> _Your assignment_:
Please print nothing but the lines from the one with "The picture below" to the last line of the records below, and omit pictures.

> _Material shown_:
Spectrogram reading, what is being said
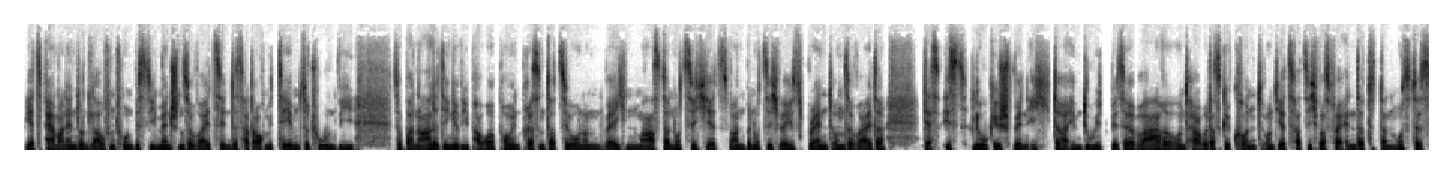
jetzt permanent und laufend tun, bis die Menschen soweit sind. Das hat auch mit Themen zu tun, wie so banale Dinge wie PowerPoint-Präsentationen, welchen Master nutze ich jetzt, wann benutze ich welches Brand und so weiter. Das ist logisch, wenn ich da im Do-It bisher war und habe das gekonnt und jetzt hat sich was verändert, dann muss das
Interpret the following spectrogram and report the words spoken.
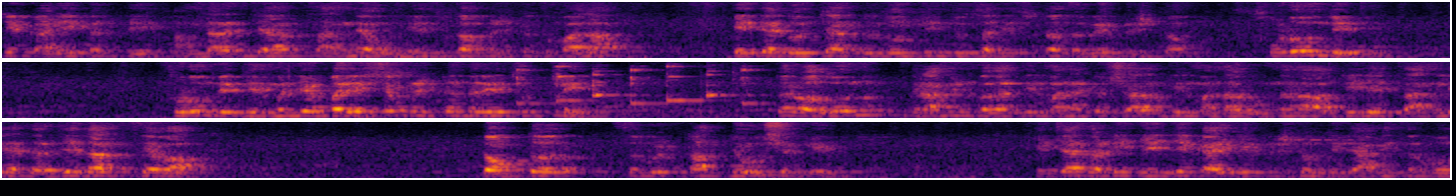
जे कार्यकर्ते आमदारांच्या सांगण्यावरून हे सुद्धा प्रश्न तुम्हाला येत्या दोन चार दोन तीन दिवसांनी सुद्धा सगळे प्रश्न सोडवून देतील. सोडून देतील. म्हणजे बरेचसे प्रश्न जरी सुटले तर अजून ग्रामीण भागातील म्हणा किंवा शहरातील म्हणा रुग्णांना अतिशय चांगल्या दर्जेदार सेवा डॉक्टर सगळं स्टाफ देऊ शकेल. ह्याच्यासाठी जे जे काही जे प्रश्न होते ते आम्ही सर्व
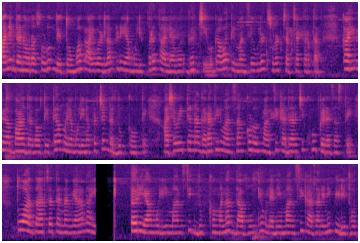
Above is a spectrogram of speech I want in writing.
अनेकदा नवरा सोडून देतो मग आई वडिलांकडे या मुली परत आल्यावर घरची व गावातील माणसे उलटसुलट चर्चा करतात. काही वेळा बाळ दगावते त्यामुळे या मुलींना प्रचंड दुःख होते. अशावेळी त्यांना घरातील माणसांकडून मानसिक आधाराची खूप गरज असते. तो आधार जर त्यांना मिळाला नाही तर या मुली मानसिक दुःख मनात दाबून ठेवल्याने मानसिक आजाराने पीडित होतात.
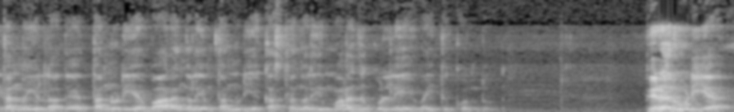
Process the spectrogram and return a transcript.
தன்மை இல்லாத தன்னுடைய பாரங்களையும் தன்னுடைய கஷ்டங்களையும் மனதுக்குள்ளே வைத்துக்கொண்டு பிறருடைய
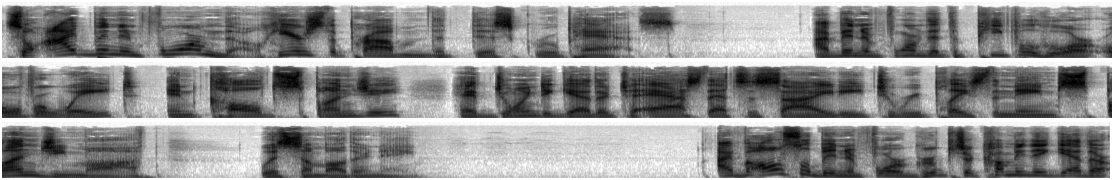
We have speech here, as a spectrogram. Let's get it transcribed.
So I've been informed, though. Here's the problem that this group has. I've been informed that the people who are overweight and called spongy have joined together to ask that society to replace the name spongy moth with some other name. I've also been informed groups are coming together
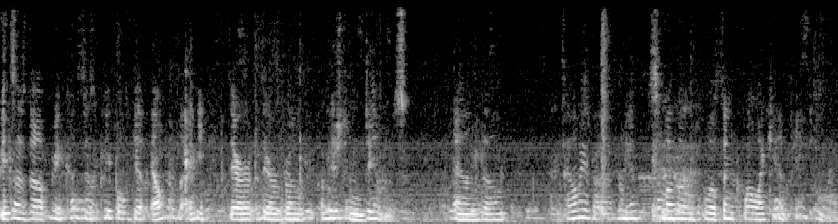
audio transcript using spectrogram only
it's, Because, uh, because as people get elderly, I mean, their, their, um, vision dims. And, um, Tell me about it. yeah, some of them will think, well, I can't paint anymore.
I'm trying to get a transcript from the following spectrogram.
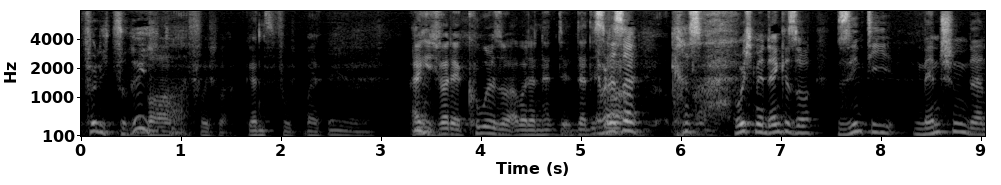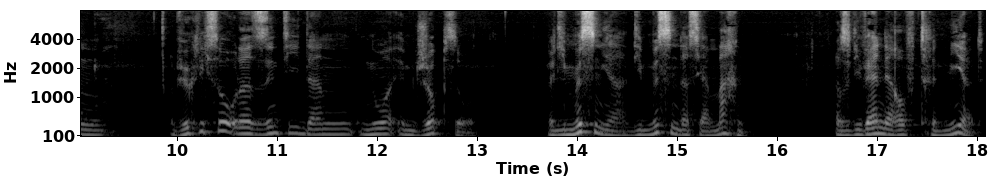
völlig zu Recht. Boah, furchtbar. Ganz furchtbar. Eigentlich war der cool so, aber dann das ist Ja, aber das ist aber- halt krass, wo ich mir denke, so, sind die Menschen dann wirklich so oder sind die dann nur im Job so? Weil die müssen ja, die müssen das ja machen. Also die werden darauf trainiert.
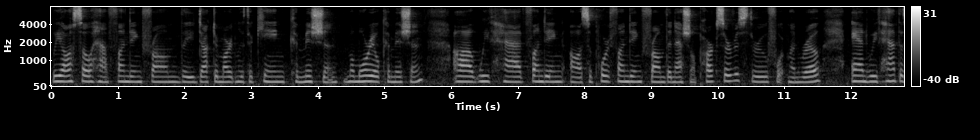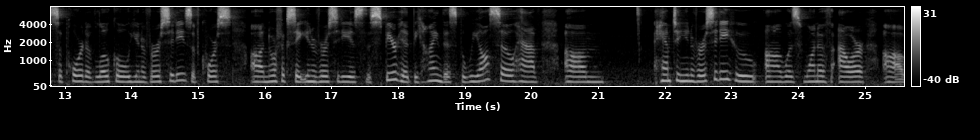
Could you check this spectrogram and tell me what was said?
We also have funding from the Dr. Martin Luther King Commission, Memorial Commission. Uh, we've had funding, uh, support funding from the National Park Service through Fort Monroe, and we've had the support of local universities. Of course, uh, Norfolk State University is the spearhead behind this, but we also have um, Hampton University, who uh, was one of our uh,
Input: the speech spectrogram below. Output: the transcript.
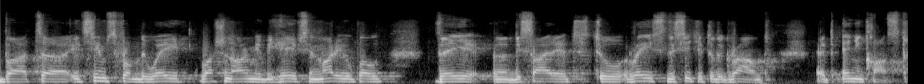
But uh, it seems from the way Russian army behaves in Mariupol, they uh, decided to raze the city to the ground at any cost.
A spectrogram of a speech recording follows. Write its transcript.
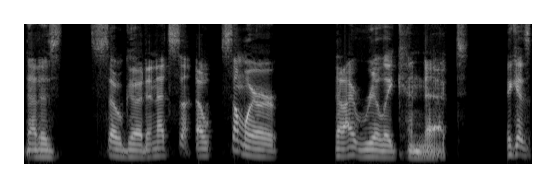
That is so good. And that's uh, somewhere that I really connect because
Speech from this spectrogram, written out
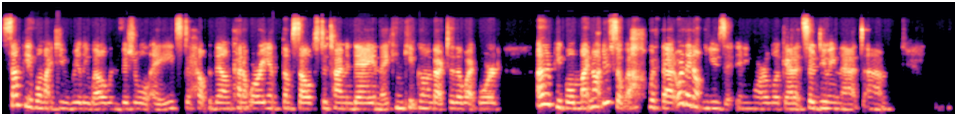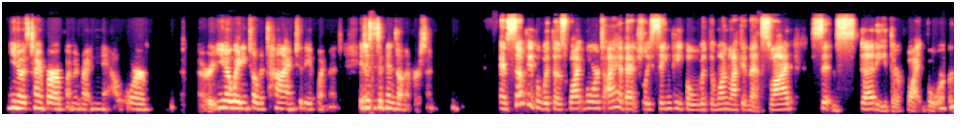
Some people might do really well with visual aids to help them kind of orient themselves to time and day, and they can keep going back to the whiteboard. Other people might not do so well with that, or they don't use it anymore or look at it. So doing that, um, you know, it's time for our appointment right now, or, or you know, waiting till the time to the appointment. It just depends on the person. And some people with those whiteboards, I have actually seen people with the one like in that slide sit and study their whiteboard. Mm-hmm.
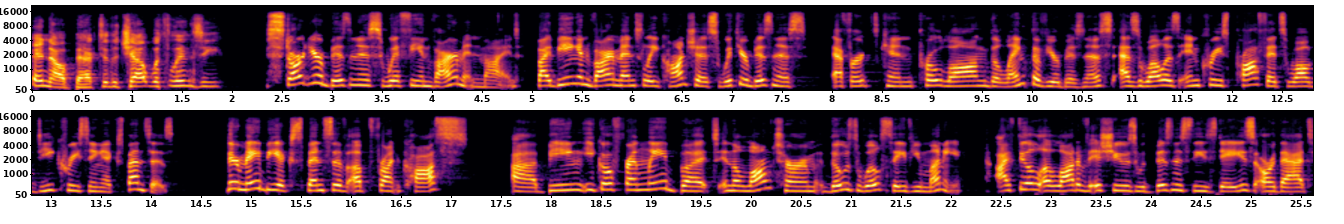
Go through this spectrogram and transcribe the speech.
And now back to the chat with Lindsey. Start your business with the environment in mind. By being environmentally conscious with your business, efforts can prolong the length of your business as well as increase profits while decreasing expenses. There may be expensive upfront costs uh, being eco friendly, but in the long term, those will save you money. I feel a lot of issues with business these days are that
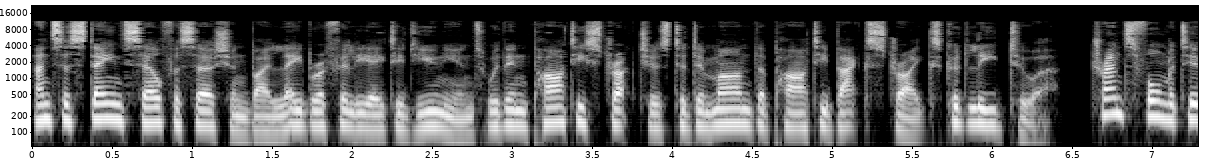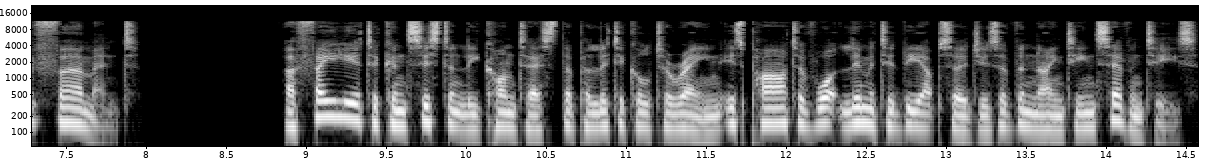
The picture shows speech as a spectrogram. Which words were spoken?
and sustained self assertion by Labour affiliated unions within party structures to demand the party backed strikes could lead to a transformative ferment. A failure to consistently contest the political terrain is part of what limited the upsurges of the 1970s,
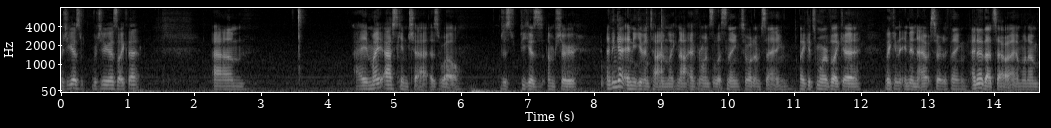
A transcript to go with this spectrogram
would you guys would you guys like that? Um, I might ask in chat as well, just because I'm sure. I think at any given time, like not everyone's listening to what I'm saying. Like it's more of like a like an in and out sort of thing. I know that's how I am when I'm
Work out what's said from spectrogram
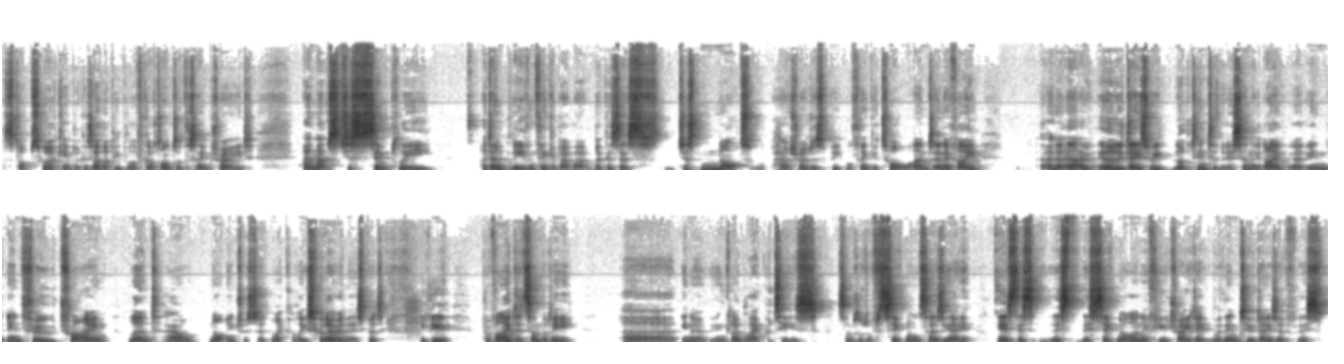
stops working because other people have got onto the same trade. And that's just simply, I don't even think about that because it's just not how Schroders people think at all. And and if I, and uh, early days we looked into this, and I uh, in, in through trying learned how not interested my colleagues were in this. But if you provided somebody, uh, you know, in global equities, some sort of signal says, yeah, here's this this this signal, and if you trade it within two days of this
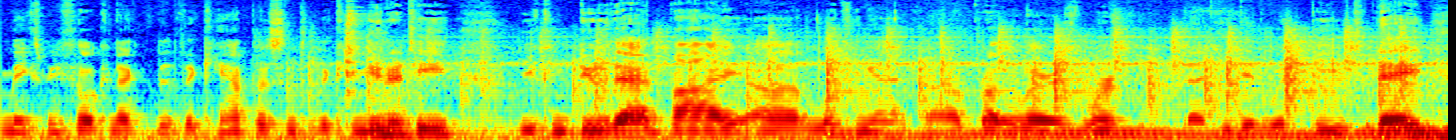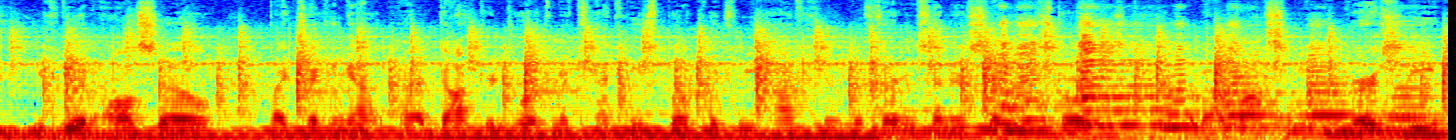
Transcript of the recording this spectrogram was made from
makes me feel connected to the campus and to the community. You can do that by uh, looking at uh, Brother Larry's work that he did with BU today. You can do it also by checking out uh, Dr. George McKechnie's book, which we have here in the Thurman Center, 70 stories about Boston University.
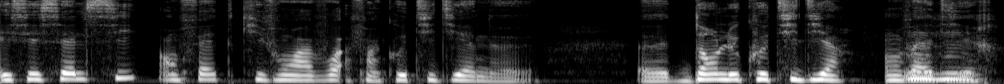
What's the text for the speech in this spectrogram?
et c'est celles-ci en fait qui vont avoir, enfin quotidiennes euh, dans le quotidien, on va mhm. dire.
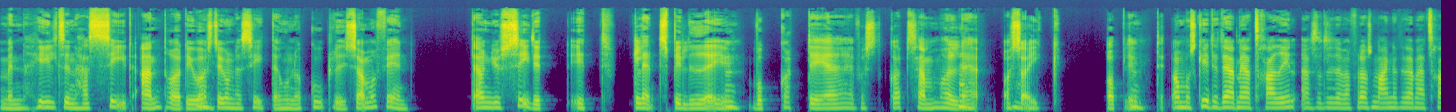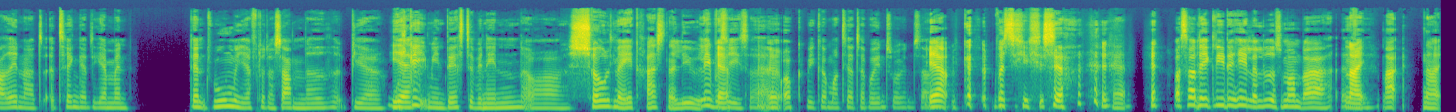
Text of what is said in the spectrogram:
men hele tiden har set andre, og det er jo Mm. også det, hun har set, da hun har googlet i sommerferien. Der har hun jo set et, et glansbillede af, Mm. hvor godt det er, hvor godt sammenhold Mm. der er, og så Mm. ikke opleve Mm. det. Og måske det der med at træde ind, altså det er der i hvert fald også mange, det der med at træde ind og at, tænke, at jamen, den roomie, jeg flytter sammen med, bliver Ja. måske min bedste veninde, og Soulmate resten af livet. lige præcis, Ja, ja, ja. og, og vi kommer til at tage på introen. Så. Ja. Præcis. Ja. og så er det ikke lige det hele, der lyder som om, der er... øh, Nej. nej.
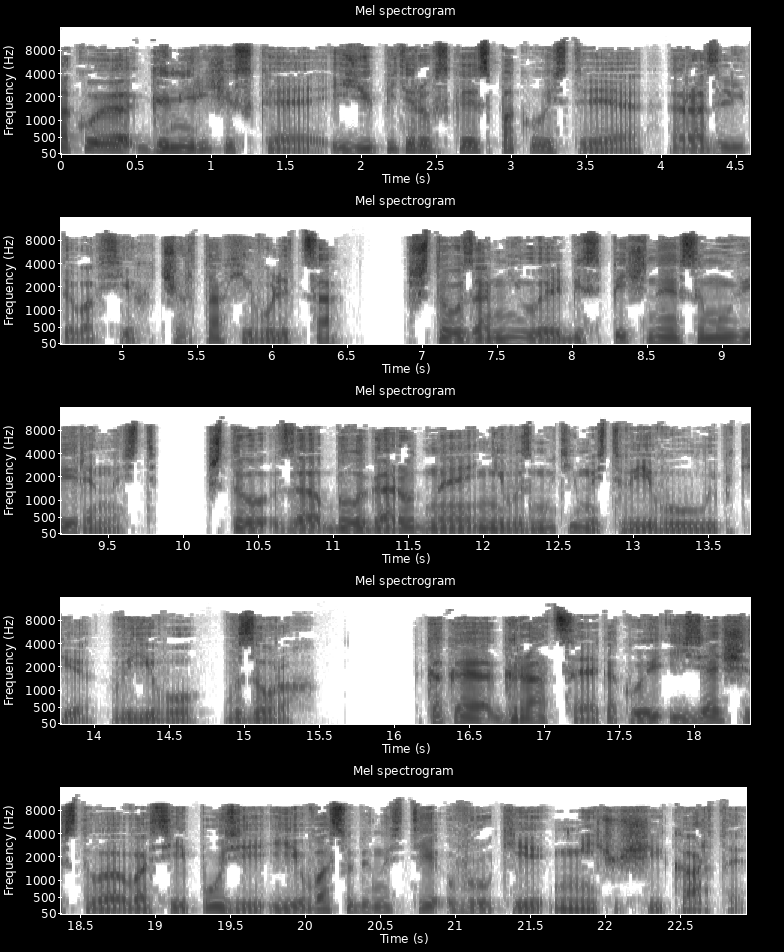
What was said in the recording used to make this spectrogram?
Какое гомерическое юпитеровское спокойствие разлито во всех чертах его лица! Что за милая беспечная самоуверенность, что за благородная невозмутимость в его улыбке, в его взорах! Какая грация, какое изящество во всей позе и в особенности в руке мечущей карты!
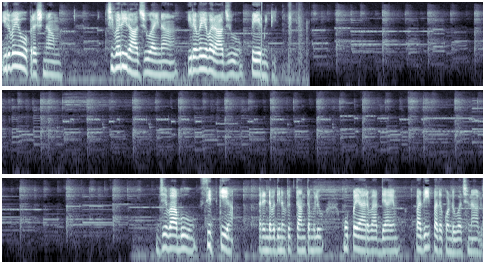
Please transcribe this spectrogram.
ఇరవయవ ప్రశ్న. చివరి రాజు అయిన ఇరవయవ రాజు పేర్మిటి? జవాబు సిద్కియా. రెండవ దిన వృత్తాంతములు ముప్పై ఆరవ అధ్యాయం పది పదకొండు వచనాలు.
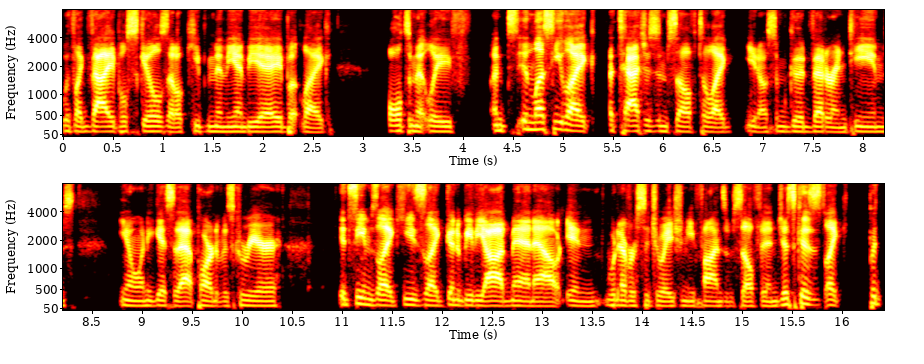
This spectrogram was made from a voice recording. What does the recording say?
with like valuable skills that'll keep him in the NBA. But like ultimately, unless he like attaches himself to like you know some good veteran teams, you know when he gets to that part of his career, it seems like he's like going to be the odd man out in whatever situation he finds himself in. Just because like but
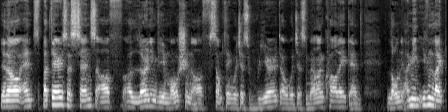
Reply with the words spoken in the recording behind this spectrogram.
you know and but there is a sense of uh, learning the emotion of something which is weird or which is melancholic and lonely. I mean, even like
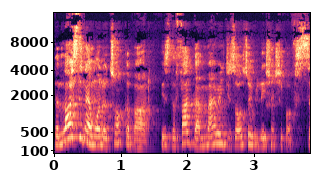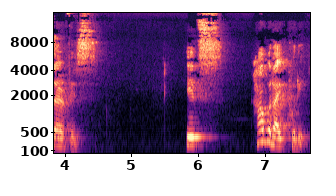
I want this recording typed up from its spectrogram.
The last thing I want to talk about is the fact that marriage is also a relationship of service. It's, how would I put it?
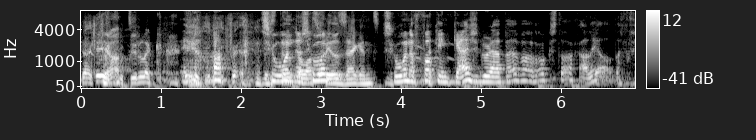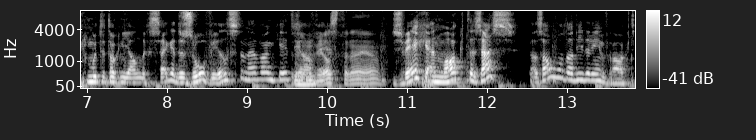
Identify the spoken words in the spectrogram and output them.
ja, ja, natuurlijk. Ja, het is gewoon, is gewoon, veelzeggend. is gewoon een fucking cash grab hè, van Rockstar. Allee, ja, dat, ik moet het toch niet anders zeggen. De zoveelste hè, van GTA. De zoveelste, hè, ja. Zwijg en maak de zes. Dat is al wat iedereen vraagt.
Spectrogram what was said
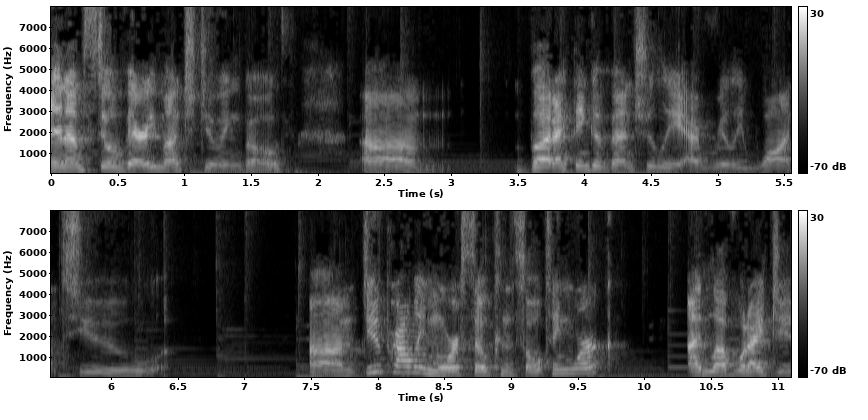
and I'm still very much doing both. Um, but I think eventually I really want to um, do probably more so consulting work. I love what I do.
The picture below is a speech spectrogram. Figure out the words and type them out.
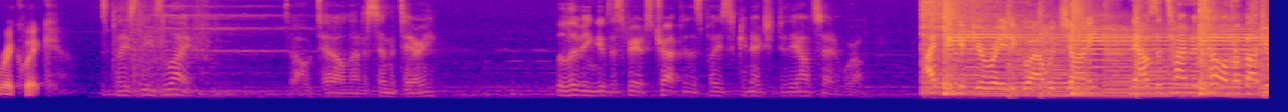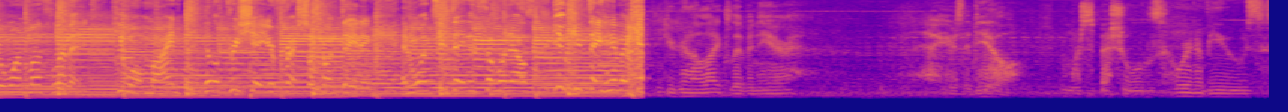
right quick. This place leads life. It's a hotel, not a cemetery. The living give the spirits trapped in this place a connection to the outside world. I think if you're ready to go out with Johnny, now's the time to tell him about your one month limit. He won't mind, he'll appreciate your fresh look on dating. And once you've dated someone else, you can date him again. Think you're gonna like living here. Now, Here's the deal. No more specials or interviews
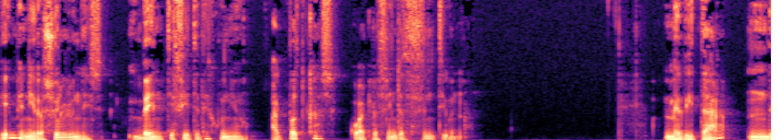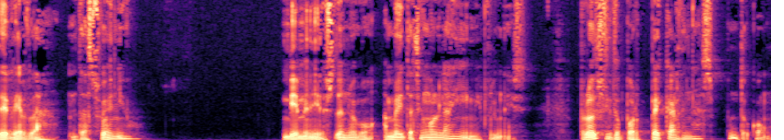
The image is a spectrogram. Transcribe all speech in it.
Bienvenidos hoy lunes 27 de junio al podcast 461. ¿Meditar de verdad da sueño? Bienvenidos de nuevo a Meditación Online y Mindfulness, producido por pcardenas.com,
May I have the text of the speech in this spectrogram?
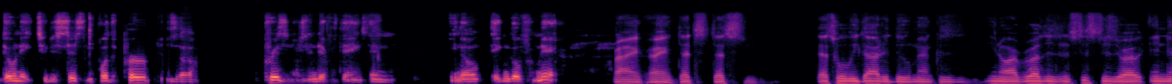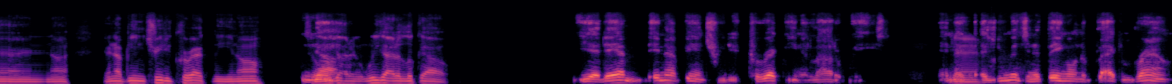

> _Task output_:
The picture below is a speech spectrogram. Figure out the words and type them out.
right quick. This place leads life. It's a hotel, not a cemetery. The living give the spirits trapped in this place a connection to the outside world. I think if you're ready to go out with Johnny, now's the time to tell him about your one month limit. He won't mind, he'll appreciate your fresh look on dating. And once you've dated someone else, you can date him again. Think you're gonna like living here. Now, Here's the deal. No more specials or interviews
The image is a spectrogram. Transcribe all speech in it.
Bienvenidos hoy lunes 27 de junio al podcast 461. ¿Meditar de verdad da sueño? Bienvenidos de nuevo a Meditación Online y Mindfulness, producido por pcardenas.com,
May I have the text of the speech in this spectrogram?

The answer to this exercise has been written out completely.